With the recent ups and downs relating to cryptocurrencies, more people are thinking about blockchain, the underlying technological breakthrough, and how it could transform the recruitment industry over the next 10 years. There’s even some talk that the impact to recruitment might be bigger than that of the internet itself, which at a glance, seems like hype. However, when you dig in and learn about it, it starts to look a lot more plausible.
Digital Content Producer. Senior Data Warehouse Manager. Financial Analyst. Virtualization Engineer. Sales Manager.
If you think these are featured jobs at a hot tech startup in Silicon Valley, think again.
Believe it or not, these jobs are in healthcare.
That’s right. These jobs are currently available at two healthcare clients I work with: Northwell Health in New York, and UCLA Health in Los Angeles. These clients – like many others in healthcare – are defining what it means to recruit highly qualified employees in very non-traditional areas.
The landscape and meaning of the term “healthcare employer” is transforming in terms of its scope and complexity. In order to align with rapidly shifting business objectives, positions in software development, data security, marketing, and finance (and many others) are falling increasingly into the “critical to fill” category traditionally reserved for roles involving patient care. This challenges healthcare providers to address a growing demand for top talent in non-clinical roles.
For years we’ve been hearing about the healthcare workforce shortage. In fact, when I started in this business, one of my first clients was a large, prestigious teaching hospital located in one of the country’s best places to live (Seattle). Even so, my client would constantly remind me of the challenges of attracting and retaining high-quality talent.
More than fifteen years later, the situation is much the same. So are the challenges. We know that approximately one-third of nurses are baby boomers who will likely retire within the next decade. And we continue to monitor the mounting problem of replacing - and growing- the nursing workforce to meet a rising demand.
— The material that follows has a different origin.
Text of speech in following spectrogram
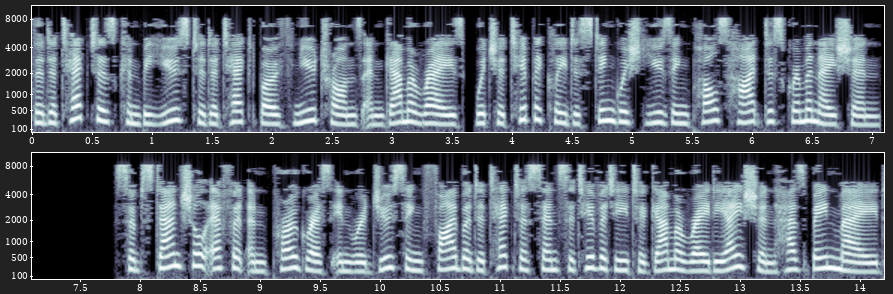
The detectors can be used to detect both neutrons and gamma rays, which are typically distinguished using pulse height discrimination. Substantial effort and progress in reducing fiber detector sensitivity to gamma radiation has been made.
The numbers are staggering: According to the Bureau of Labor Statistics (BLS), RNs are listed among the top occupations in terms of job growth. At the same time, the BLS projects the need for over 649,000 replacement nurses in the workforce, bringing the total number of job openings for nurses due to growth and replacements to 1.09 million by 2024.
Almost every major job board has a Pay Per Click (PPC) ad buying model these days. This is great because it allows for flexibility based on performance and shifting needs over time.
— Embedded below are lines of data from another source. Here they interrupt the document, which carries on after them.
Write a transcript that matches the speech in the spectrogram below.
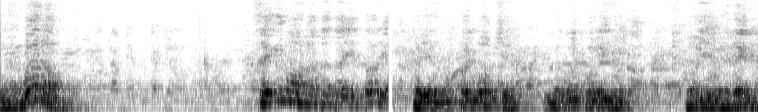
Bueno, seguimos nuestra trayectoria. Oye, rompe el bonche y luego el corillo. Oye, Bedel,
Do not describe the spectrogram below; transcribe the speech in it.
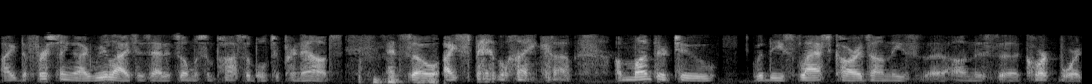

But with online advertising, the most important thing to think about are the conversion rates, not the prices. What percentage of impressions click, what percentage of clicks start the apply process, what percentage of apply-starts become applicants, and what percentage of applicants are hired. If you are looking at these rates at every step of the way, and always looking to test and improve on them, you are doing it right. This brings us back to the concept of the “click” itself, and why they are not all really the same thing. Clicks from different websites are worth different amounts of money based on what place in the apply conversion funnel that click represents.
Are you driving a “Low Media Cost Per Hire” and, if so, is that always even a good thing? In recruitment marketing, companies may like to look at one overall KPI to see if they’re succeeding or not, such as, what is our “media cost per hire.” Cost per hire (CPH) has the benefit of being a superior metric to cost per application (CPA), but what does it really mean to have a “good” cost-per-hire?
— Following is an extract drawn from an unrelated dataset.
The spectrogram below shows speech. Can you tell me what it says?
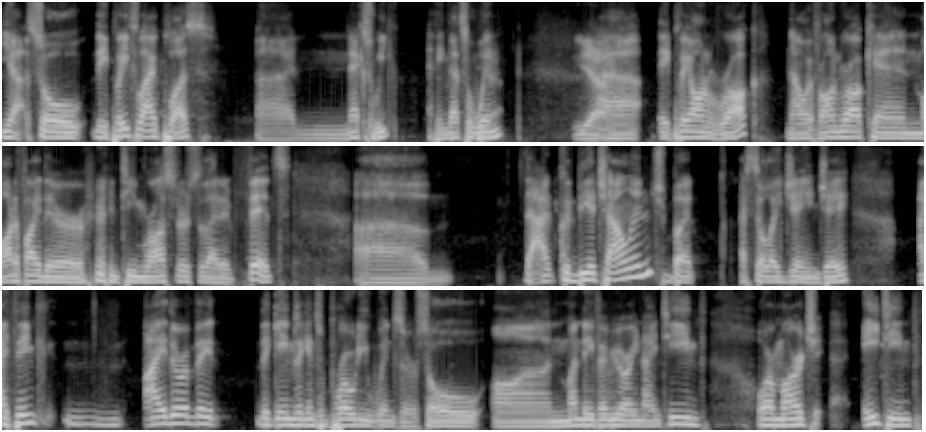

Job seekers used to spend copious amounts of time searching around for the right job. After all, there were literally hundreds of job boards out there to look through. So they’d hunker down and ask around. Perhaps their college had a job board. Superbowl ads, of course you have to check those out. And then there were all the specialty and niche boards to check out. As well as the online job boards of local newspapers. And industry publications. Gotta check ‘em all!
Thankfully, that’s all in the past. Job seekers now expect to see every job in one place, Google and then Indeed and SimplyHired (later bought by Indeed) have worked to open up the internet of jobs, forever changing jobseeker behavior.
Topics: Recruitment Media